But if we are truly going to face up to the movies' propagandistic potential, we can't sit back and pretend to be aloof from the feelings the most talented polemical filmmakers can rouse, even if we are appalled by those feelings. It's cowardly to acclaim The Birth of a Nation as significant because it was the first film to succeed on an epic scale without acknowledging Griffith's ability to get our blood pounding as we watch the Klan race to the rescue in the climax. Gillo Pontecorvo's The Battle of Algiers is so brilliantly made, so emotionally involving that you glide right past its contention that violence was the only avenue open to Algerians under French colonialism. And while I'd argue that Potemkin, like all of Eisenstein's films, is more a demonstration of his theories of montage than a dramatic experience, there is no denying the revolutionary fervor the director stirred up.

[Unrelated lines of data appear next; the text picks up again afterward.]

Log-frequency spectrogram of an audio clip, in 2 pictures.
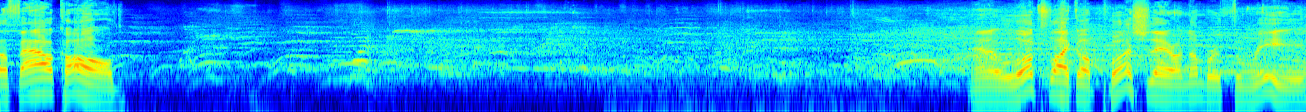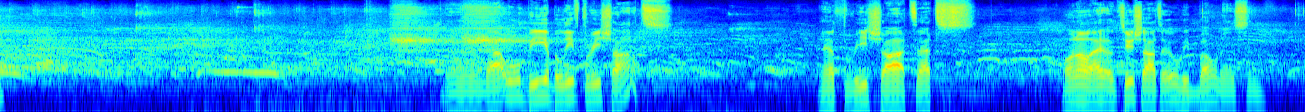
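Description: A crowd murmurs and chatters in an echoing gym.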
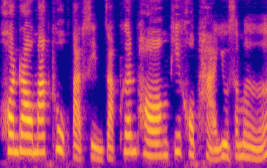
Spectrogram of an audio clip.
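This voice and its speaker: A woman narrating Aesop-style fables for bedtime in an even, measured reading. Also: on the high side, dry recording, studio quality. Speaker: storyteller.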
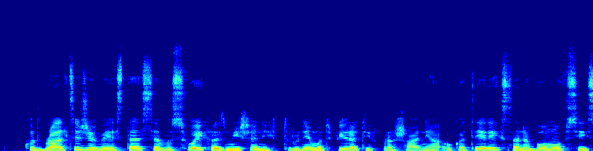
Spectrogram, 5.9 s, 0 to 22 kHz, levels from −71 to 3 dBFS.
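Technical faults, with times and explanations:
2.07–4.07 s: adaptive stream at a lower bitrate. After "že veste se v", everything above 6 kHz suddenly vanishes, with no gap. This fits a switch from 96 to 24 kbit/s AAC.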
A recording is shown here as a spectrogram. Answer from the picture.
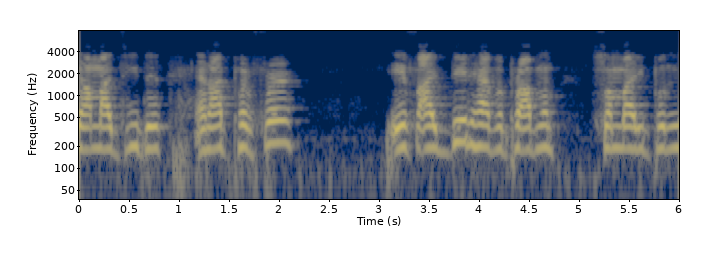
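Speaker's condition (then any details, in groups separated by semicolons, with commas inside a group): Cerebral palsy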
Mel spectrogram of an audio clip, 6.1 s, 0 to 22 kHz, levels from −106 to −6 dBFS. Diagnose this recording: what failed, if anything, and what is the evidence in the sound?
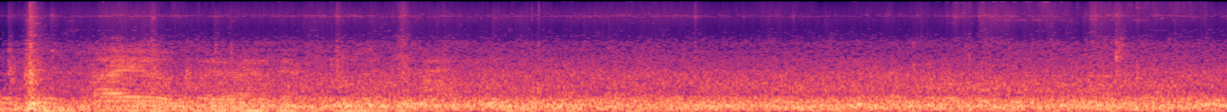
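Codec stage, throughout: heavy Bluetooth LC3 compression is the likely cause. The upper spectrum turns grainy and noise-filled rather than cut, fitting roughly 32 kbps in 10 ms frames.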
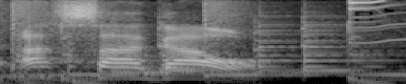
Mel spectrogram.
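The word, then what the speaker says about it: 朝顔: 咁啊日文嘅讀音咧就係 asagao， asagao 就係呢個喇叭花啦。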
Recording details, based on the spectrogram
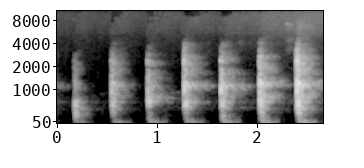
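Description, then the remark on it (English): A steady series of seven firm knocks on a wooden door, evenly spaced about a third of a second apart, clear with no voices. “He continues knocking on the door.”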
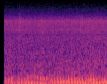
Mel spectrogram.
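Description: A small engine running steadily nearby: a low rumble with a rapid flutter.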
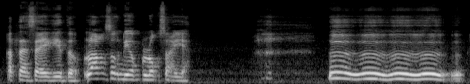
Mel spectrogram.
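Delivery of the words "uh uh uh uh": loud, hammed-up boo-hoo sobs; mock wailing sobs in a row; imitated sobbing. Friend hugs the speaker and breaks down, imitated sobbing.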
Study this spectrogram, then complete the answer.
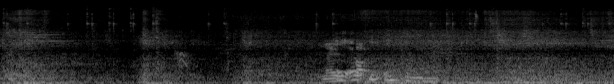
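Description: Electric bolts zap and crackle.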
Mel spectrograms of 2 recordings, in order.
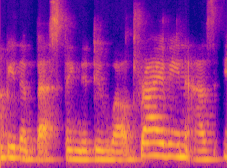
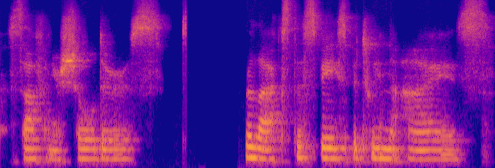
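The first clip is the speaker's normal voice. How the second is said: guided meditation; 8 dB quieter than usual. Acted. Host guiding listeners through visualization, soft meditation voice. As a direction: gently lull listeners into stillness, hushed and unhurried.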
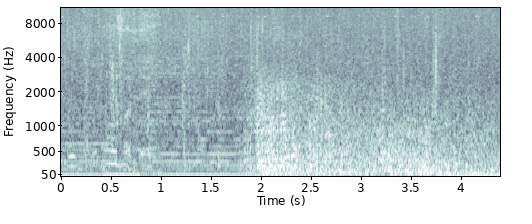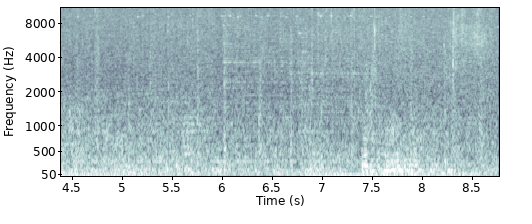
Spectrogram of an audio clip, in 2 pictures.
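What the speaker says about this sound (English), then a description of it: "It's raining again." Rain pours steadily in The Witcher video game while a deep thunderclap rolls in after a short tonal passage, the storm continuing loud and close with a later rumble.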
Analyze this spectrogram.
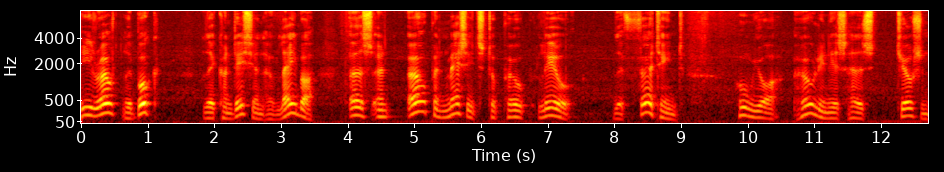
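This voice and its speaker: With a Danish accent, a man speaks at a very slow pace and medium pitch, his pitch swinging very widely and his loudness rising and falling sharply, with long, frequent pauses. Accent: Danish accent, non-native English. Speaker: political party member. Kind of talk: reading aloud a letter. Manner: halting.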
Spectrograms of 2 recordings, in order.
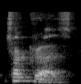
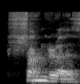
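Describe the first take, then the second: First: The word has its original Sanskrit pronunciation. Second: The word has an Americanized pronunciation.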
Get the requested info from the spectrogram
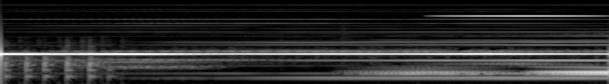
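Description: Live electronic music of sustained sine-like tones: a steady held tone with quick pulsing, about five pulses a second, that stops about a second in, giving way to several layered held tones. A low wavering tone swells from about three seconds, and a thin, very high tone enters about four seconds in.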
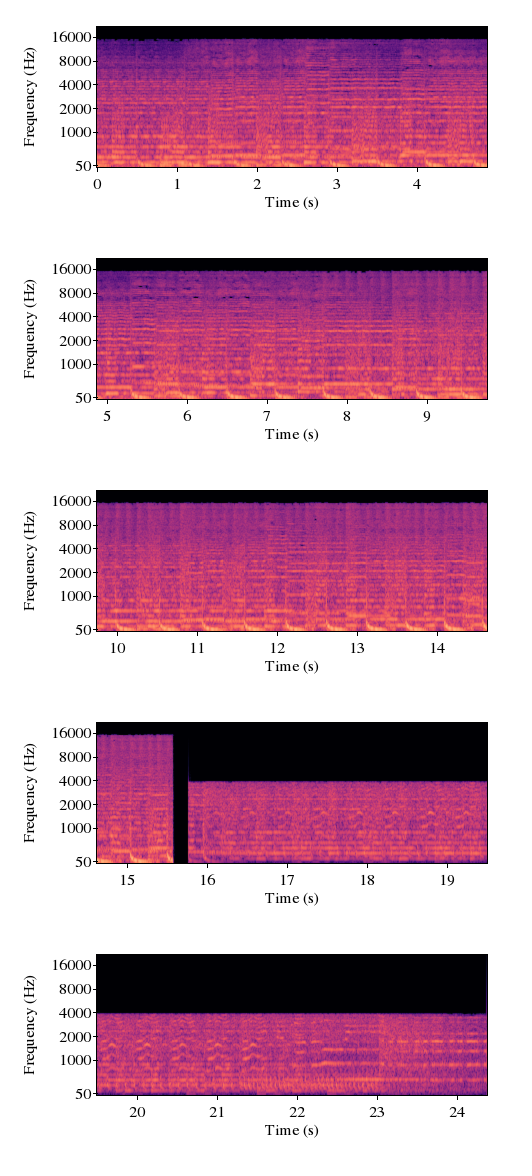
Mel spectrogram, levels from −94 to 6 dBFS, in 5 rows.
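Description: The audio has one fault, starting at 15.58 s and lasting to the end. There the sound drops out for 200 ms, then returns dull and boxy. Nothing above 3.8 kHz survives, the level falls by roughly 5 dB, and a new, faint background noise appears well below the signal. This is most likely an input switched to a poorer device, such as another microphone or a headset's call profile, with its narrower band and its own noise.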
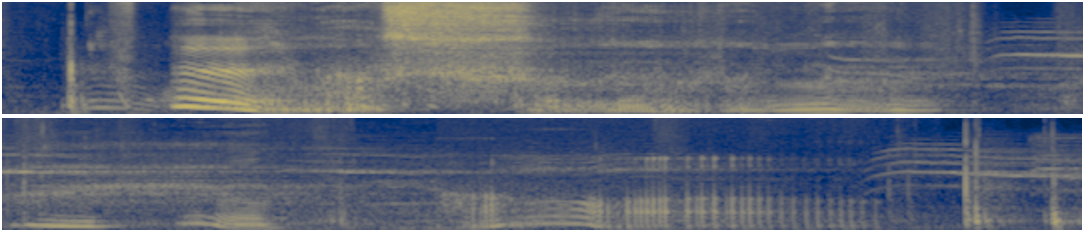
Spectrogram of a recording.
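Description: A man murmurs to himself in a cartoon voice.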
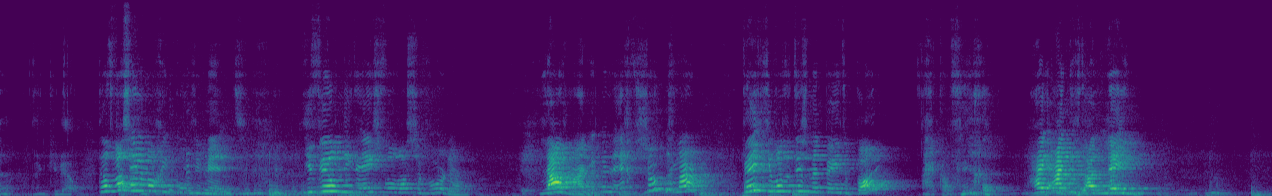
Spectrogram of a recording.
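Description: A young woman speaks with emotion.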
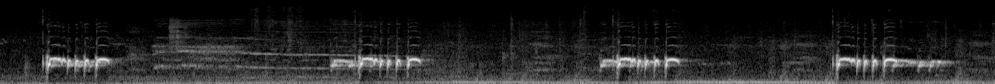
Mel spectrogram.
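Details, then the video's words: Zebra dove of local stock giving a song meant to make other doves answer: four trilled, pulsed cooing phrases about every two and a half seconds, with a long sliding tonal call early on and a low hum underneath. "Perkutut lokal suara ini disukai burung perkutut langsung nyaut"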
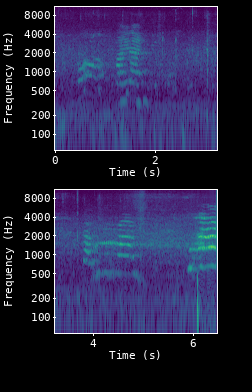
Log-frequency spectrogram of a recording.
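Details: Orange cat meowing indoors: a few short, bright meows with wavering harmonics, then a longer drawn-out meow that bends up and falls, and a final sharp, louder meow at the end, over quiet room background.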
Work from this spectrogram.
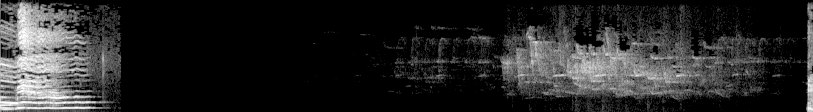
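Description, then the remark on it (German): A person lets out one loud, drawn-out imitation of a cat's meow, followed by a long silence and then a softer burst of high, scratchy chirping. “Wir können uns auch mit miau, miau, miau verabschieden.”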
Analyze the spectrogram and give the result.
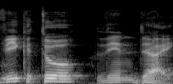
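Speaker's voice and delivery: strong put-on Russian accent. Asked by a co-host for it, the speaker repeats the line in the Sergey voice. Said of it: "can I get that in the Sergey voice?".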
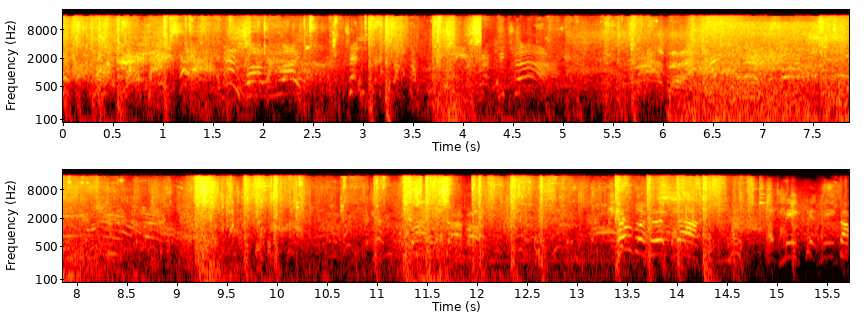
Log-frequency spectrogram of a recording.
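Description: Blades slash and hack into flesh again and again.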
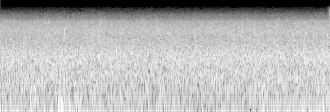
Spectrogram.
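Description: Heavy rain in the video game Project Zomboid, a dense, loud, unbroken hiss of falling water filling the whole scene without letup.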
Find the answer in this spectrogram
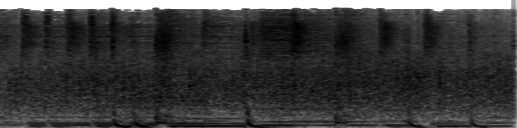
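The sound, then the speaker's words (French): An audience cheers and applauds in a steady, dense wash of noise, with low stepped musical tones sweeping underneath throughout, at Montreux Comédie as the comedian Chimo is welcomed. “Préparez-vous maintenant à accueillir notre prochain artiste et faites du bruit où que vous soyez pour Chimo”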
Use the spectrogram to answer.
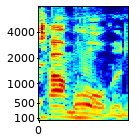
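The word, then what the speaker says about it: Tom Homan: Tom Holman. Yep, Tom Holman.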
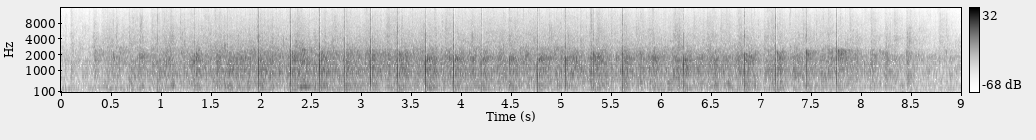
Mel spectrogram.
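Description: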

Riefenstahl's admirers have never owned up to whether or not her movies make them feel a similar surge. And the films may not match the same excitement you feel watching Griffith or Pontecorvo or Costa-Gavras or Eisenstein. But that would suggest that the greatness claimed for Riefenstahl is a purely technical triumph, and that it's necessary to empty her films of their emotional and moral content before being able to praise them. For those who see art in the work of Leni Riefenstahl, it's not enough to express their admiration. Her admirers have to fess up to whether, if only for the time the film is running through the projector, they feel any temptation to give themselves over to Riefenstahl's vision.